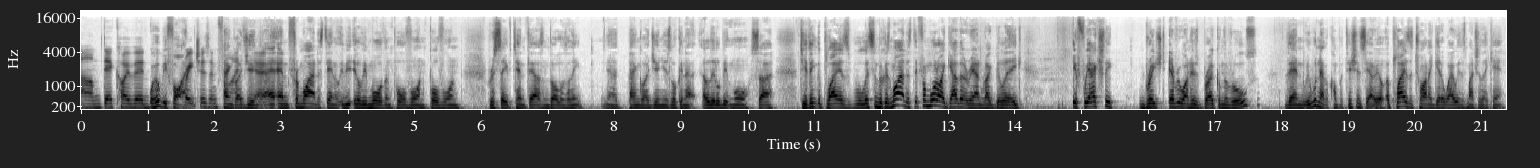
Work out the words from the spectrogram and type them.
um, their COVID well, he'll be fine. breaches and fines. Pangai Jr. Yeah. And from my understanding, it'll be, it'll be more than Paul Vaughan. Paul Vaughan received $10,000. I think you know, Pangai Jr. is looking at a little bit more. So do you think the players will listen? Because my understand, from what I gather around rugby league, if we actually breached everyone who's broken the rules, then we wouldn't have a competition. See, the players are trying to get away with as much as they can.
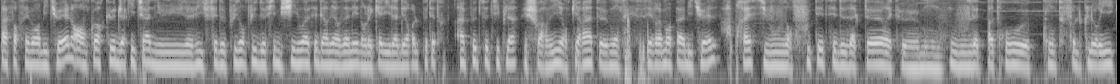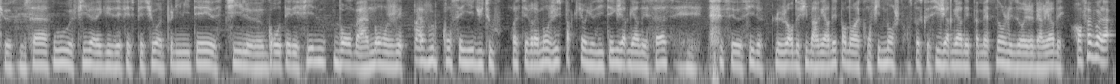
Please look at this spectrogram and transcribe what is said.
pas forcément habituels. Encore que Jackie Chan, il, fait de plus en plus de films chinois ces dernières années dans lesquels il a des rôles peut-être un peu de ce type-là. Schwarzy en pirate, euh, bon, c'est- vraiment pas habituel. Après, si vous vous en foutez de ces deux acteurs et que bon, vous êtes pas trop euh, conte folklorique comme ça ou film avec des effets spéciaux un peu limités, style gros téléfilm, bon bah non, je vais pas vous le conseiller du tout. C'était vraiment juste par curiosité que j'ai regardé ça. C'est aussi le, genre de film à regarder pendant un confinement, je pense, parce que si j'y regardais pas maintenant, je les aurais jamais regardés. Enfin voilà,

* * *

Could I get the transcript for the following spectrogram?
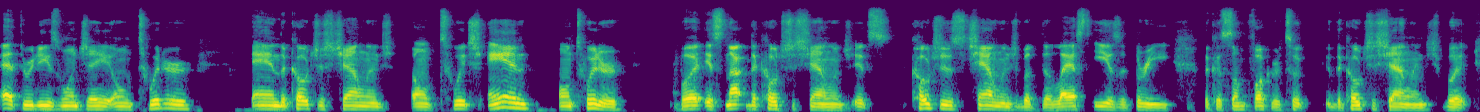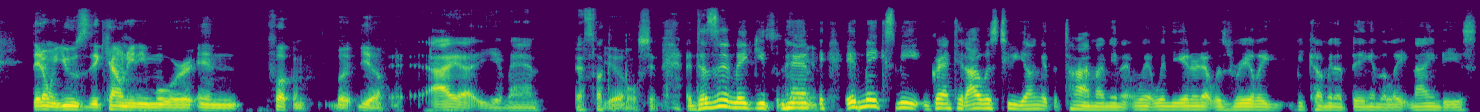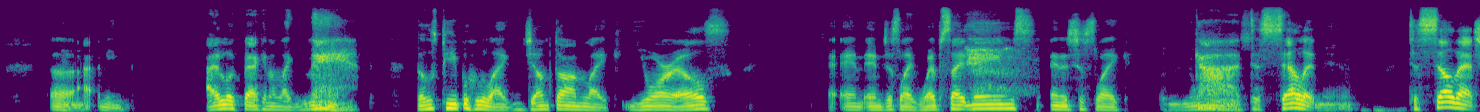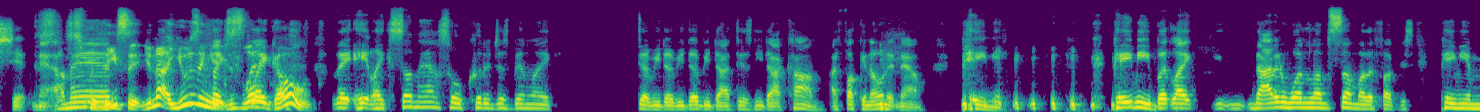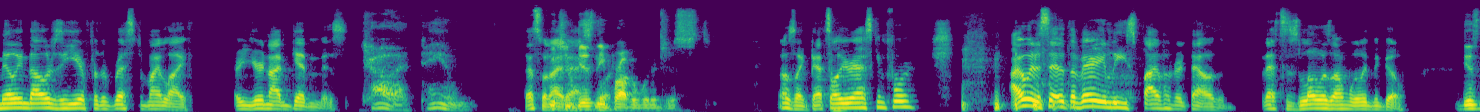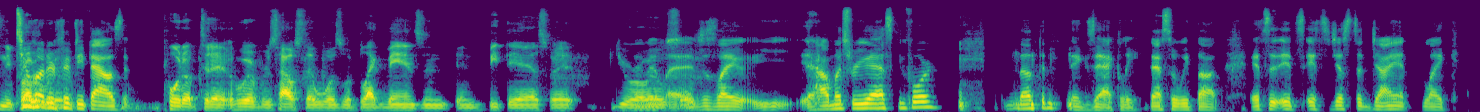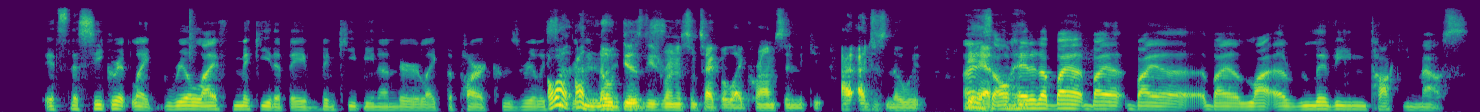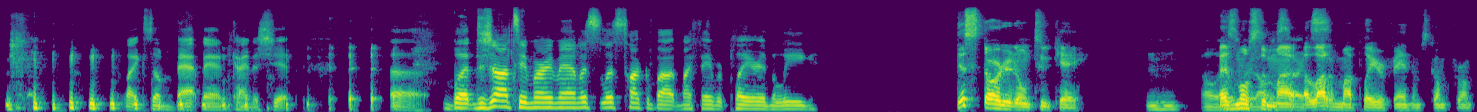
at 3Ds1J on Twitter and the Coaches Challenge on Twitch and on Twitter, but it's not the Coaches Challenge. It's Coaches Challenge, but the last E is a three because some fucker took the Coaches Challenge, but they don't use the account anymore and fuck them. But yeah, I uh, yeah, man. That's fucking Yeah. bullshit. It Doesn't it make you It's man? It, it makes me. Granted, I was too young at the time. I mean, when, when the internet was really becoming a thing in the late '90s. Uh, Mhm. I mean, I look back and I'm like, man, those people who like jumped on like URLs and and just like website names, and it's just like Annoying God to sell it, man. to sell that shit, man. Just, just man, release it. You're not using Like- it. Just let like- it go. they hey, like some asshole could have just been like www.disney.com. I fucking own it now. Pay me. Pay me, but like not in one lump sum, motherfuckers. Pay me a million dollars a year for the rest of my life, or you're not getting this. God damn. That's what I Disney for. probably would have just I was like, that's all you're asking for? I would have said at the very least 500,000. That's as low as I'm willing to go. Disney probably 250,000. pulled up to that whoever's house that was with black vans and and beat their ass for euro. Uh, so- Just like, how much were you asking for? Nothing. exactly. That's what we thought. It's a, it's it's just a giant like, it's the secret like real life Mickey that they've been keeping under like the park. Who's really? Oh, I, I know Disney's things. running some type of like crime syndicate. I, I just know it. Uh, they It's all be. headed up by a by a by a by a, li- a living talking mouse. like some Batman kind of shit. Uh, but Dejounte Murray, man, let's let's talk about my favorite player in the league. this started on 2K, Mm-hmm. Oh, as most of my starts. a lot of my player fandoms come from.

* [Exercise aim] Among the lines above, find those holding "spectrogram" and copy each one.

* [Exercise answer]
Work out the words from the spectrogram and type them.
Please look at this spectrogram and transcribe what is said.
Could I get the transcript for the following spectrogram?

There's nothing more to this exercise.